Pay the price for the Potter’s field Zec 11:13 Mat 27:3-10, Act 1:18,19
Must be abandoned by His disciples Zec 13:7 Mat 26:31,56
Be beaten with a Rod Mic 5:1 Mat 27:30
Be Beaten and Spat upon Isa 50:6 Mat 26:67, 27:30,31
Have His Feet and Hands Pierced Zec 12:10, Psa 22:16,17 Mat 27:35, Luk 24:39
Joh 20:25,27
Be craving of Thirst Psa 22:15 Joh 19:28
Be given Vinegar to Drink Psa 69:21 Mar 15:36, Joh 19:29
Have none of His bones broken Psa 34:20, Joh 19:33-36
Be Considered a Sinner Isa 53:12 Mar 15:28, Luk 22:37
Be put to death after 69×7 Yrs after
rebuilding the Wall of Jerusalem
Dan 9:24-26 Mat 2:1, Luk 3:1,23
1Pet 3:18
Be a whose Death will be
atonement to all mankind
Isa 53:5-7,12 Mar 10:45, Joh 1:29, 3:16,
Acts 8:30-35
Be Buried among the Rich Isa 53:9 Mat 27:57-60
Rise again from the dead Isa 53:9-10, Psa 16:10,
Psa 2:7
Mat 28:1-20, Act 2:23-36,
Act 13:33-37

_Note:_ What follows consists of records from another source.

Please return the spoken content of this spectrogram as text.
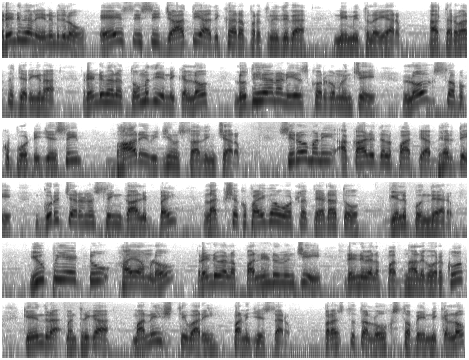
రెండు వేల ఎనిమిదిలో ఏఐసిసి జాతీయ అధికార ప్రతినిధిగా నియమితులయ్యారు. ఆ తర్వాత జరిగిన రెండు వేల తొమ్మిది ఎన్నికల్లో లుధియానా నియోజకవర్గం నుంచి లోక్సభకు పోటీ చేసి భారీ విజయం సాధించారు. శిరోమణి అకాలీదళ పార్టీ అభ్యర్థి గురుచరణ్ సింగ్ గాలిబ్పై లక్షకు పైగా ఓట్ల తేడాతో గెలుపొందారు. యూపీఏ టూ హయాంలో రెండు వేల పన్నెండు నుంచి రెండు వేల పద్నాలుగు వరకు కేంద్ర మంత్రిగా మనీష్ తివారీ పనిచేశారు. ప్రస్తుత లోక్సభ ఎన్నికల్లో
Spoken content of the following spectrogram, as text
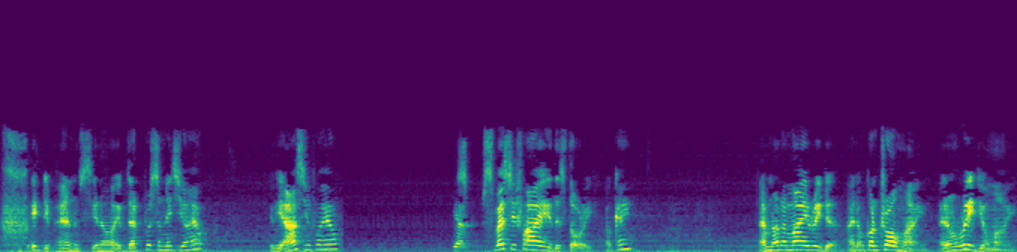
It depends. You know, if that person needs your help, if he asks you for help, Yes. specify the story, okay? I'm not a mind reader. I don't control mind. I don't read your mind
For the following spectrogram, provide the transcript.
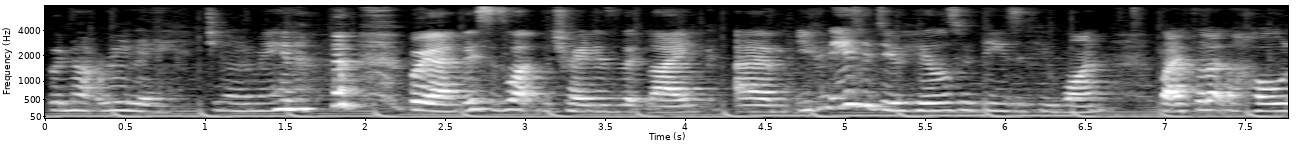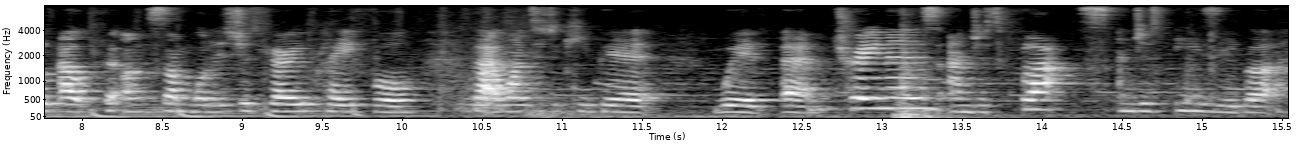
but not really, do you know what I mean? but yeah, this is what the trainers look like. Um, you can easily do heels with these if you want, but I feel like the whole outfit ensemble is just very playful that I wanted to keep it with um, trainers and just flats and just easy but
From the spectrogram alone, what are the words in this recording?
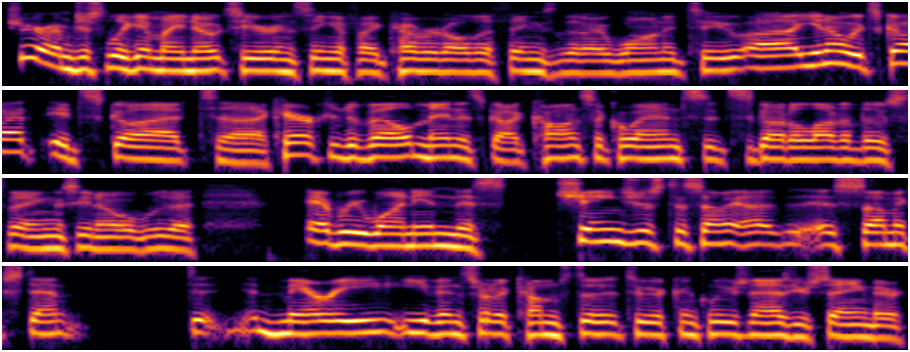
Sure, I'm just looking at my notes here and seeing if I covered all the things that I wanted to. Uh, you know, it's got it's got uh, character development, it's got consequence, it's got a lot of those things. You know, everyone in this changes to some uh, some extent. Mary even sort of comes to to a conclusion as you're saying they're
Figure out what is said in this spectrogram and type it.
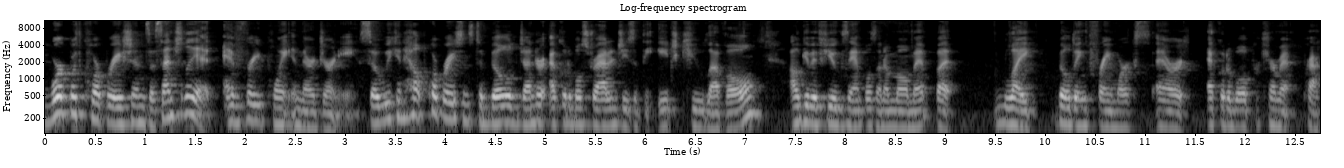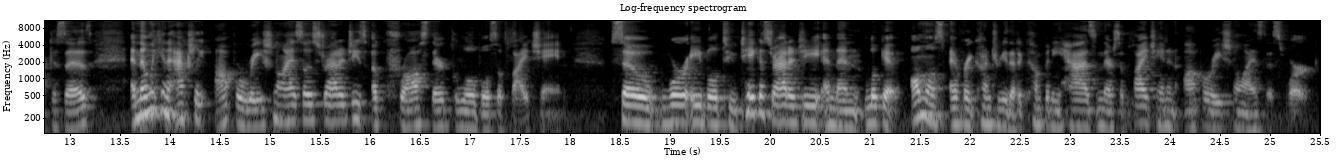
work with corporations essentially at every point in their journey. So we can help corporations to build gender equitable strategies at the HQ level. I'll give a few examples in a moment, but like building frameworks or equitable procurement practices. And then we can actually operationalize those strategies across their global supply chain. So we're able to take a strategy and then look at almost every country that a company has in their supply chain and operationalize this work.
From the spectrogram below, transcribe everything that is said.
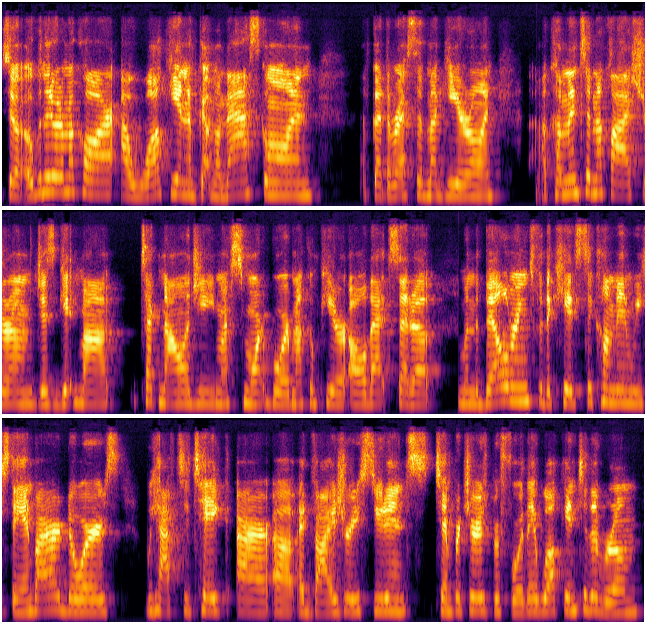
So I open the door to my car. I walk in. I've got my mask on. I've got the rest of my gear on. I come into my classroom, just get my technology, my smart board, my computer, all that set up. When the bell rings for the kids to come in, we stand by our doors. We have to take our uh, advisory students' temperatures before they walk into the room.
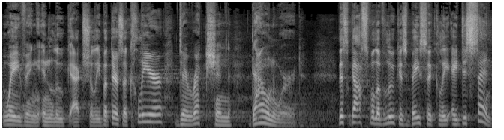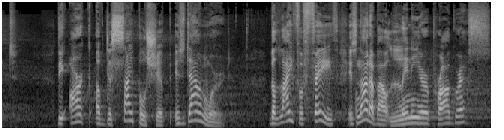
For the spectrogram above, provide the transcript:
waving in Luke, actually, but there's a clear direction downward. This Gospel of Luke is basically a descent. The arc of discipleship is downward. The life of faith is not about linear progress,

Be lifted up to the right hand of God Psa 16:11, 68:18, 110: 1 Luk 24:51, Act 1:9-11,
Act 7:55, Heb 1:3
Perform priestly duties in Heaven Zec 6:13 Rom 8:34, Heb 7:25, 8:2
Be the Cornerstone of
God’s Congregation
Isa 28:16, Psa 118:22,23 Mat 21:42, Eph 2:20,
1Pet 2:5-7
Be the Person to whom even
the Gentiles will turn to
Isa 11:10, 42:1 Mat 12:21, Rom 15:12,
Act 10:45
Be accepted by the Gentile Nations
as Ruler
Isa 49:1-12, Psa 18:49,
Deut 32:43, Psa 117:1
Rom 15:9-11
Fulfill God’s Appointed Days Lev 23 View the graph

Conclusion
While there are many claimants to the Messiah-ship of God, there is only one person in history who fulfilled a large array of Scriptures to prove that He is indeed the Messiah. Any person who is unsure whether He truly matches this position must read and compare the Scriptures with the writings of the New Testament to see whether these match up. To those of us who firmly believe that Yeshua is indeed the promised Messiah, we should also know the reason for that belief is all of the evidence laid out in the New Testament pointing at the Scriptures. The Scriptures and the many pieces of evidence it puts forth is why we believe that Yeshua, unlike other claimants, is the real “Messiah Ben Joseph” who will return someday as “Messiah Ben David”.